Names of sealife in Japanese

So a couple days ago i started researching different fish names in Japanese, because what else is there to do on a saturday, right!?
The reason being is i want to create a series that explains the meaning behind the Kanji and some of the lore attributed. So i was looking for a bit of help from anyone on here who maybe a bit more knowledable than me :slightly_smiling_face:
So for example,鯰(なまず) is a typical word for catfish but in old japanese also meant the word for earthquake! The reason being, that fisherman had noticed that catfish were very agitated in the river before earthquakes struck. Which where the myth of the 大鯰(おなまず), of a giant catfish underground that caused earthquakes!
:dolphin:イルカ is the word for Dolphin typically written in Katakana, though 海豚(いるか), is far more interesting as it’s seapig. Which isn’t unique to Japanese as porpoise essentially means the cross between a pig and a fish.
Also if i’m misled or uninformed on anything, please don’t hesitate to correct me as i’m always happy to learn and i look forward to reading any interesting facts that are posted here :grinning:

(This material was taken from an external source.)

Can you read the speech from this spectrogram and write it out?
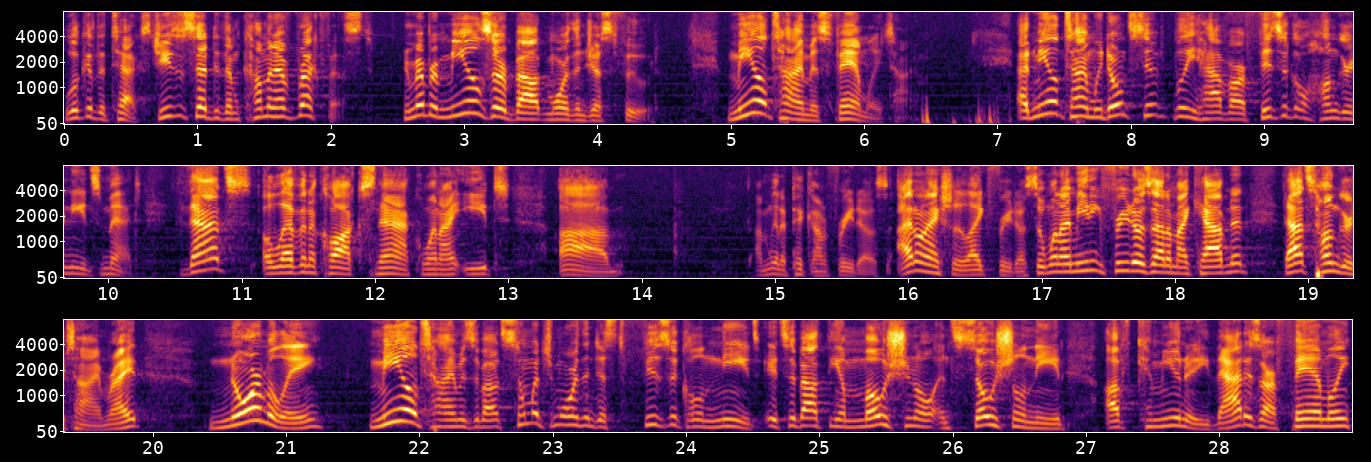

Slightly unrelated to your post, but I was planning on going to the aquarium here sometime this month and now I’m wondering if there’s anything you’d like me to take photos of? Either descriptions of the animal, kanji, etc. Happy to help out any way I can!


Oh extremely related thank you! :grin: so one thing i’ve noticed is that fish generally have the radical 魚 in their kanji eg. Shark is 鮫, Koi is 鯉 and Tuna is 鮪. So any signs in Katakana or lacking the 魚 radical i’d be really interested to see, as i think they would have an interesting backstory. Would be amazing thank you! Also any penguins. :penguin:


You got it! Apparently the 海遊館 has 3 different types of penguins so it shall be your (and mine too!) lucky day. If you think of any other tidbits or things you’d like to see feel free to let me know anytime :penguin:


Here are a couple that I think are interesting in regards to the radicals they are made of:

鯨「くじら」= whale. Made up of 魚 radical (fish) and 京 radical (capital city; but it also meant big or strong in ancient Chinese)

鯱「しゃち」= killer whale. Made up of 魚 and 虎 (tiger)

Another interesting one is 烏賊「いか」= squid. The first kanji means crow, and the second means burglar. I read that this comes from an old Chinese legend where a crow came to pick at a squid that was pretending to be dead, only to be eaten by said squid. But I don’t know if that story is actually true.


I just went to the aquarium at Shinagawa station.
Can you give some penguins.


Here are some fish that don’t use the fish radical:

九絵 (ateji) クエ

間八 (looks like it has a 八 kanji on it) カンパチ

雨子 (often caught during rainy season) アマゴ

河豚 (lives in rivers but sounds like a pig, according to ancient Chinese people) フグ


This is probably a readily available list, but about 2 years ago now, a lady that I used to teach English to sent this to me when I asked if she knew any non-joyou kanji I should learn… Safe to say I didn’t learn them all… But I did learn a few :rofl::blush:


My front room :grin:


Thank you so much, im certain i’ll think of some more in the next few days!
Thanks so much everyone for the Kanji lists, stories and big lists of Kanji with Hiragana, so much to read up on and amazing photo of the saw nosed shark!

1 Like

I’m wondering if there’s anything you’d like me to take photos of?


Kidding of course… Or am?

Nah, I am kidding though.

1 Like

Hi me again, so i’ve been trying to read texts most of the night to no joy so i’m hoping someone here maybe a little more knowledgable!
珊瑚(さんご) is coral and find it really strange how it’s written.
So the second kanji is “ancestral offering receptacle”, which seems to be these beads. Also it seems Japan used to import their coral from Spain or maybe the other way around?
Does anyone have any stories or knowledge on this subject?


Didn’t have enough time to read this thoroughly before leaving for dinner, but quickly opened up my kanji history dictionary for these two. Hopefully there is a bit of an answer in here. Btw may be a bit dear, but a proper 漢字源 dictionary is invaluable sometimes. It’s just hard to find this stuff online.


Oh wow this is awesome, thanks for this! What’s the name of the dictionary please :grin:



From memory it has about 14,000 kanji, including their historical info. I usually refer to it when I can’t find something online quickly, or when I just want a bit more info on some random new kanji I’m learning.

100% would recommend, as it is something you’ll probably only ever need to buy once if you take care of it. Was about ¥4000.


Hey that’s really cool…where did you get it? 笑

It was a gift from a colleague years ago, so I’m not sure. I really treasure it, though.

1 Like

Here’s a new one, the samurai crab or the Heike crabs (平家蟹), named after the Heike warriors. Due to the face on the crabs looking like a samurai are believed to be the reincarnated spirts of the samurai who fell in the battle of Battle of Dan-no-ura

I like crab battles.